“Why? Why do they do this?”
“They hate us. They hate our Karen people” was all she said.
After winding our way over some steep hills and through clusters of quickly built dwellings, we arrived at St. James church. The priest met me in front of his long bamboo and eucalyptus beam church, with a broad smile and handshake.
It was Sunday. I was the special speaker. I was seated in front of about 400 church members on a hand made teak chair while everyone else sat cross-legged on the split bamboo floor. From my elevated position I sat with wide-eyed wonder.
Through the cracks in the floor men would drip gobs of beetle nut spit, dark red and viscous, down to the ground. Mothers would hold their babies to pee and any small sized scrap of refuse found its way to these genius portals of nature.
Nursing mothers were feeding their children while the priest led mass. Some would finish nursing and absent-mindedly leave their breast hanging openly. Kids would come and go; mostly to their mothers who sat together on the left side of the room.
It was an Anglican church, with High-Church tradition. They followed the Church of England calendar and closely regarded the liturgy. The priest was a tall and kind man named Swe Mye. He wore a white robe. He was from Tongoo.
When he introduced me as the special guest speaker I stood and walked to the pulpit as if in a dream. I remember this moment with intense clarity because it felt so awkward and strange.
I delivered a very American sermon, reassuring the congregation that God loved them and had a plan for their life, that if they seek him and learn obedience, he would bless them because that is His nature. I was on autopilot. I reproduced what I had learned –what I thought was the gospel.
I walked out of the church and ruffled the tightly cut hair of some little boys playing in the dirt, then shook hands with the parishioners as they streamed out of St James church into the maintained dirt trails spiraling through the hills full of huts.
As we started down the hill with Rev. Swe Mye, I reflected to myself that this picture was all wrong, that my sermon was wrong; that what I called the gospel couldn’t function in this refugee camp.
What is that feeling? What did I miss?

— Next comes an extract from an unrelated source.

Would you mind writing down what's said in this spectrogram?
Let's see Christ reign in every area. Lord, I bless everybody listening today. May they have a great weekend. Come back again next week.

Feeling ambivalent I continued down the trail to the last row of huts built alongside the small River running through the camp. In the fourth post structure on the left was the shelter of Rose Mu.

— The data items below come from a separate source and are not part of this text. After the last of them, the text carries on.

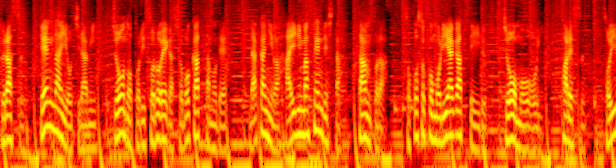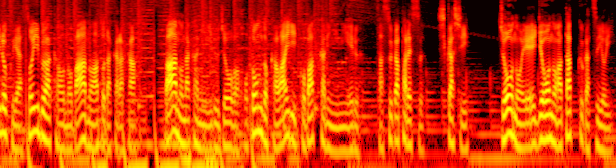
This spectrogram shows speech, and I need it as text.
プラス店内をチラ見ジョーの取り揃えがしょぼかったので中には入りませんでした。タントラそこそこ盛り上がっている。ジョーも多い。パレスソイロクやソイブアカオのバーの後だからか。バーの中にいるジョーはほとんど可愛い子ばっかりに見える。さすがパレス。しかしジョーの営業のアタックが強い。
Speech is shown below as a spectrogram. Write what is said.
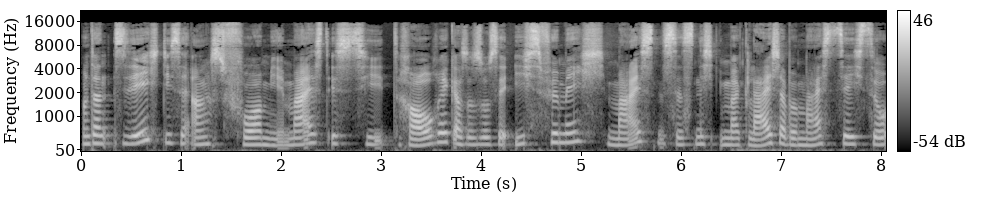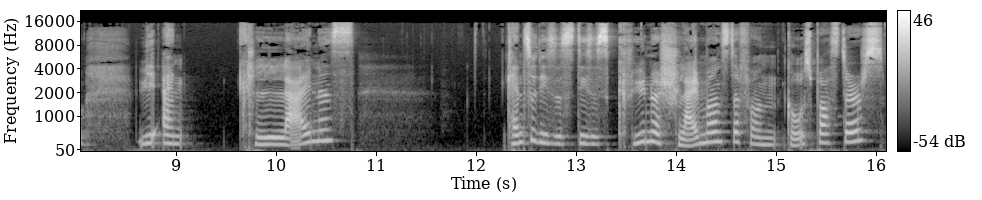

A widow in Sho Klo Refugee camp was about to become my most important teacher.